If you, like 7 percent of Americans, suffer from symptoms such as heartburn as often as once a day, then you may be suffering from a condition referred to as GERD (Gastroesophogeal Reflux Disease). One of the main symptoms of GERD is acid reflux, which is when stomach acid, along with some of the contents of your stomach, flows back up into your esophagus. This causes heartburn, hiccups, throat and mouth irritation, and, in up to half of all sufferers, tooth erosion.

Why Acid Reflux Causes Tooth Erosion
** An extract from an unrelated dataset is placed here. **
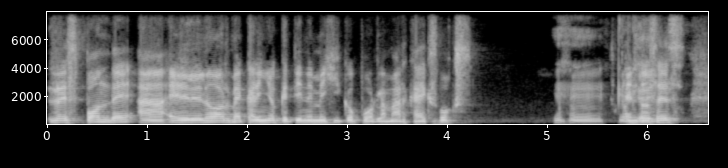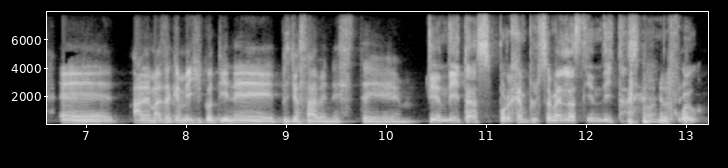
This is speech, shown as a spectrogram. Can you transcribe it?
responde a el enorme cariño que tiene México por la marca Xbox. Entonces, eh, además de que México tiene, pues ya saben, este, Tienditas, por ejemplo, se ven las tienditas ¿no? en el Sí. juego.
Your saliva, which fights bacteria, helps to rebuild teeth, and neutralizes the acid in the foods you eat, should generally be at a pH level of around 6.7 in order to provide optimal protection for your teeth and gums. However, if this level drops to a pH of 5.5 or less, due to poor diet, dehydration, or in this case acid reflux, your teeth will begin to deteriorate. The pH level of stomach acid is around 2.

If acid reflux is a problem you suffer from on a day to day basis, and your diet contains lots of acidic foods, then your teeth will likely erode and you will begin to experience symptoms like: 

  • Tooth sensitivity 
  • Darkening teeth
  • Pain around gums
  • Sharp-edged teeth due to erosion

If you suffer from GERD, ideally, you need to prevent these symptoms from occurring rather than waiting until the damage is done. 

Prevention Before Treatment

If your teeth have already begun to decay as a result of GERD, you need to talk to a dentist about your treatment options; however, you should now also intervene to protect your teeth from any further damage. 

Visit your doctor who will perform a series of tests to check the seriousness of your condition and prescribe you with some medication to bring the symptoms under control. After that, it is up to you to modify your dietary intake. You should make an effort to cut out or reduce foods such as: 

  • Citrus Fruits: Lemons, oranges
  • Spicy Foods: Chili peppers, pepper, curries
  • Acidic Foods: Tomato, apples
  • Acidic Beverages: Coffee, Alcohol, fizzy drinks

All of these foods and beverages have a low pH. You need to try to keep up your pH level to protect your teeth against decay. This means drinking more water, chewing xylitol gum, which helps to reduce acid in the mouth, and eating more alkalizing foods (foods that raise pH level), such as vegetables, milk, eggs and honey. 

The Most Common Treatments for Acid Eroded Teeth

All dentists will first advise that you bring your GERD symptoms under control before seeking dental treatment. Otherwise, you may be wasting your money and time, as your newly repaired teeth may continue to erode. 

However, if you have brought your symptoms under control, your dentist can offer you several treatment options, such as composite bonding, which involves covering the damage with a resin filling, crowns, which will require your teeth to be shortened slightly before being covered with the crown, and veneers for more serious cases. 

If you think you may be suffering from GERD, see your doctor first, and later book an appointment with your dentist to discuss your options.